|5 January 2023||Basic Topics|
|12 January 2023||Advanced Topics|
|19 January 2023||General Meeting|
Last week at our Basic Topics class, we went over a few mobile radio installations and talked about some of the tips, tricks, and gotchas when installing your radio in your vehicle.
I mentioned that I would be posting a Youtube playlist with a bunch of videos on mobile installs, so here it is!
As I find more videos that fit this list, I'll add them. If you have a video (or more than one) that you think should be on this playlist, add it as a comment below or send it to me via e-mail and I'll put it on.
What is ARES?
ARES is the Amateur Radio Emergency Service, a project supported by the ARRL to facilitate extending emergency services to our communities. ARES is divided into Sections and smaller groups, and our own local groups is called the Salt Lake County ARES (or SLCo ARES).
Our own Dan (N7XDL) is the new EC (Emergency Coordinator) for SLCo ARES. He has asked that the following information be posted on the MARC web site.
The ARRL used to provide a mechanism for reporting volunteer hours associated with ARES via their ARES Connect utility. This tool has been discontinued, but ARES members still need to be able to report their time to the ARRL. SLCo ARES is using a Google Form to input the information. The form can be found here: https://forms.gle/KhPgJm4rqLMDKEw38 (note, this is a new version of the form as of 3 September 2022).
Please enter your data PRIOR to the last week of the month, every month, so that the data can be compiled and submitted to the ARRL before the end of the month.
Standard Load and Radio Configuration Files

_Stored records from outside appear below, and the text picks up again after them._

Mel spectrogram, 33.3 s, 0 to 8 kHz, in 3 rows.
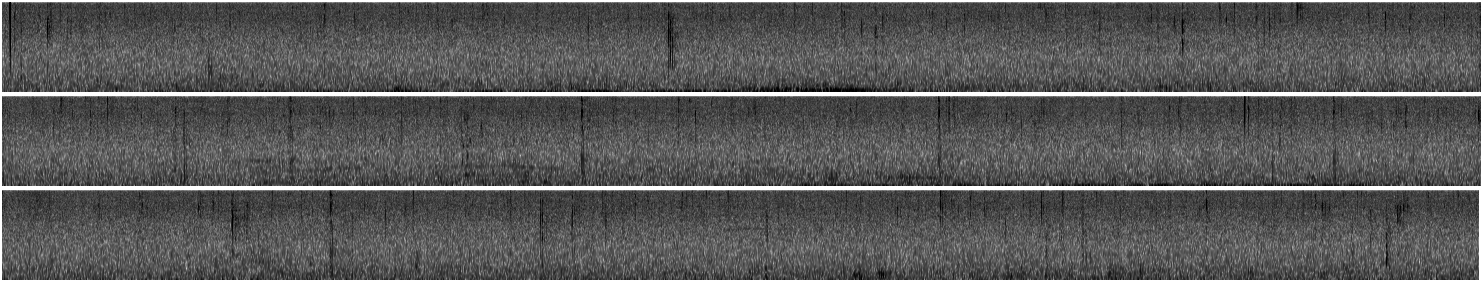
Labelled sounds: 27.6	27.9	humpback whale, 2.0 to 2.1 kHz

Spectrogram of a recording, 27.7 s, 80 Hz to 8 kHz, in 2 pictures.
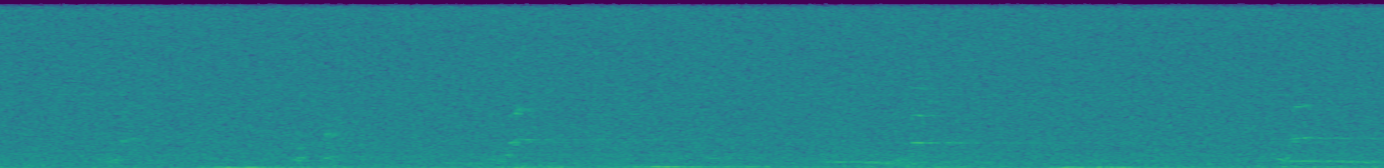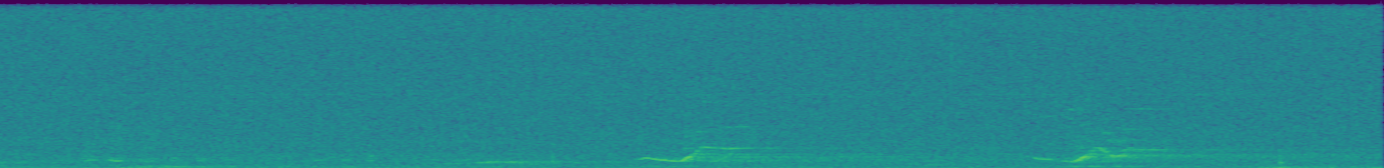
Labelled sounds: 5.1	5.4	humpback whale, 1.2 to 3.0 kHz
9.2	9.4	humpback whale, 1.2 to 1.4 kHz
12.9	13.2	humpback whale, 1.3 to 1.6 kHz
20.8	21.4	humpback whale, 0.80 to 1.2 kHz
24.7	25.5	humpback whale, 0.80 to 1.1 kHz

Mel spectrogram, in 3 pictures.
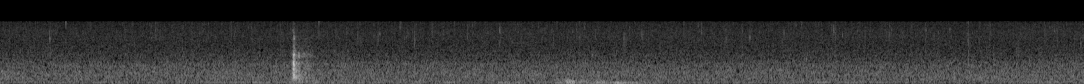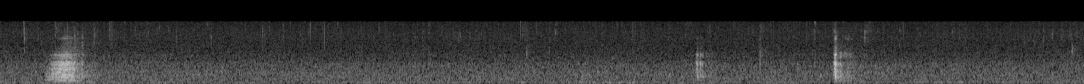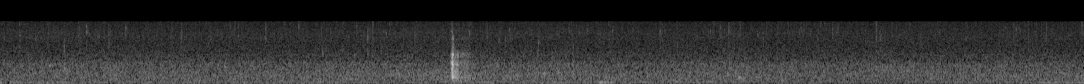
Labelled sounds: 2.9	3.2	croaking sound likely from a nearby submerged object, 1.2 to 1.7 kHz
11.3	11.6	croaking sound likely from a nearby submerged object, 1.3 to 1.6 kHz

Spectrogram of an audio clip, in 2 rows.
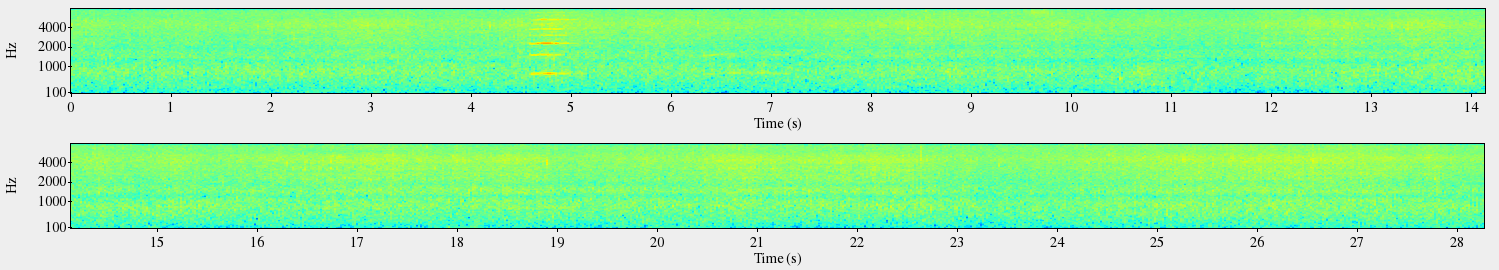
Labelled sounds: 4.6	5.0	killer whale, northern resident, G clan, 0.78 to 5.5 kHz

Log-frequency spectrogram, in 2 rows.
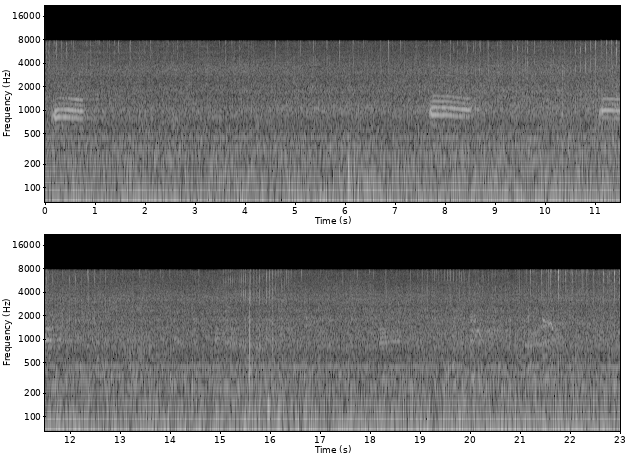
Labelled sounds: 0.1	0.6	killer whale, southern resident, 0.80 to 1.0 kHz
7.7	8.3	killer whale, southern resident, 0.80 to 1.3 kHz
11.1	11.6	killer whale, southern resident, 0.84 to 1.4 kHz

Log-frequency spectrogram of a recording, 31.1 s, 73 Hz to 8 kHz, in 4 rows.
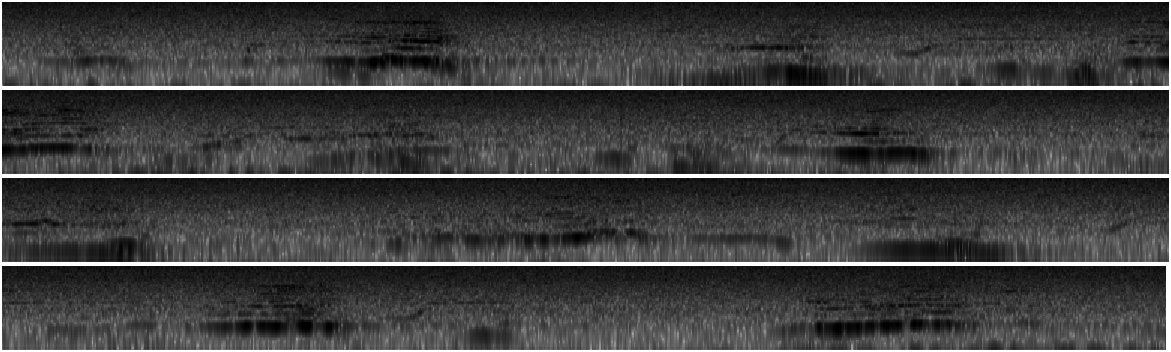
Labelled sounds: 2.1	3.0	humpback whale, 0.80 to 2.7 kHz
7.4	8.4	humpback whale, 0.80 to 2.7 kHz
13.2	13.7	humpback whale, 0.90 to 1.1 kHz
19.1	19.4	humpback whale, 0.93 to 1.2 kHz
24.9	25.3	humpback whale, 2.4 to 2.7 kHz
26.1	26.4	humpback whale, 0.80 to 1.0 kHz
28.7	29.8	humpback whale, 0.80 to 1.2 kHz

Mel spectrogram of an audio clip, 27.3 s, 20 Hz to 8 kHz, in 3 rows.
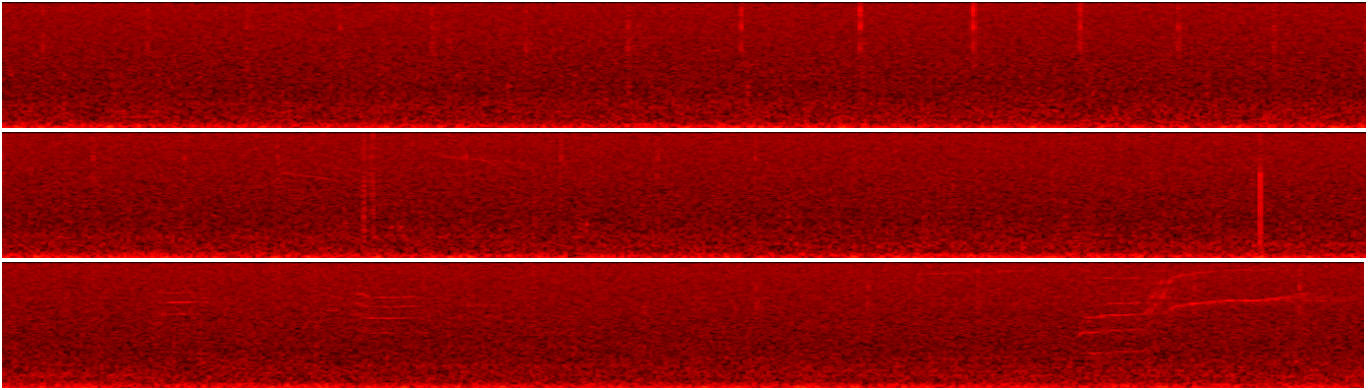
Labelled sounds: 11.0	12.4	killer whale, northern resident, 2.6 to 4.8 kHz
19.2	19.5	killer whale, northern resident, 3.1 to 4.1 kHz
20.6	21.0	killer whale, northern resident, 2.1 to 3.7 kHz
24.4	24.7	killer whale, northern resident, 6.1 to 6.4 kHz
25.4	26.9	killer whale, northern resident, 1.3 to 6.4 kHz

SLCo ARES has spent a great deal of time working on the Standard Load. While individual clubs will be maintaining their own versions of it, the basic template is maintained by SLCo ARES. They are also setting up a repository of standard load files and radio configuration files. These files will be stored in a Google Drive (at https://drive.google.com/drive/folders/1N5DF663VUrLslCVH4nj1glAFu5acBKc0?usp=sharing) for general access.
Please send any standard load files you have or have generated in any format (ideally CSV, RT Systems files, or CHIRP radio image files) directly to Dan (N7XDL) or Rian (KF7QGY) for inclusion in this repository. NOTE, we are not including Dan's or Rian's e-mail addresses here to help limit their spam exposure... if you do not have their e-mail addresses, please use our Contact Form to ask for them and we will be happy to let you know. You can also find their e-mail addresses on QRZ.com.
Load files should be named according to the following standard to simplify classification: <Make>_<Model>_<Date>.<Format>. For example, a CSV file for a Yaesu FTM-400 DR mobile radio that was produced on 7 July 2021 would be named Yaesu_FTM400DR_070721.CSV, while a CHIRP image for an AnyTone AT-5888 UV III produced on 21 June 2021 would be named AnyTone_AT5888UVIII_062121.IMG.
ARES recently sponsored an introduction to WinLink. The presentation and associated chat text are available at the following links:
There will also be a four week training series starting in August. You do NOT need to be an ARES member to attend. The training will be provided over Zoom and is being coordinated by Oliver (K6OLI) from the Los Angeles Northeast District ARES in conjunction with Utah ARES.
In order to attend, you must first sign up at https://forms.gle/affxfCuNij7K7fMu6. Once you have signed up, you will be added to a mailing list to receive the Zoom link(s). The first session will be on 30 June 2021 at 7:00 PM MDT. If you have any questions, please contact the Utah Section EC Tyler (N7UWX). (Again, use our contact form if you don't know Tyler's e-mail address.)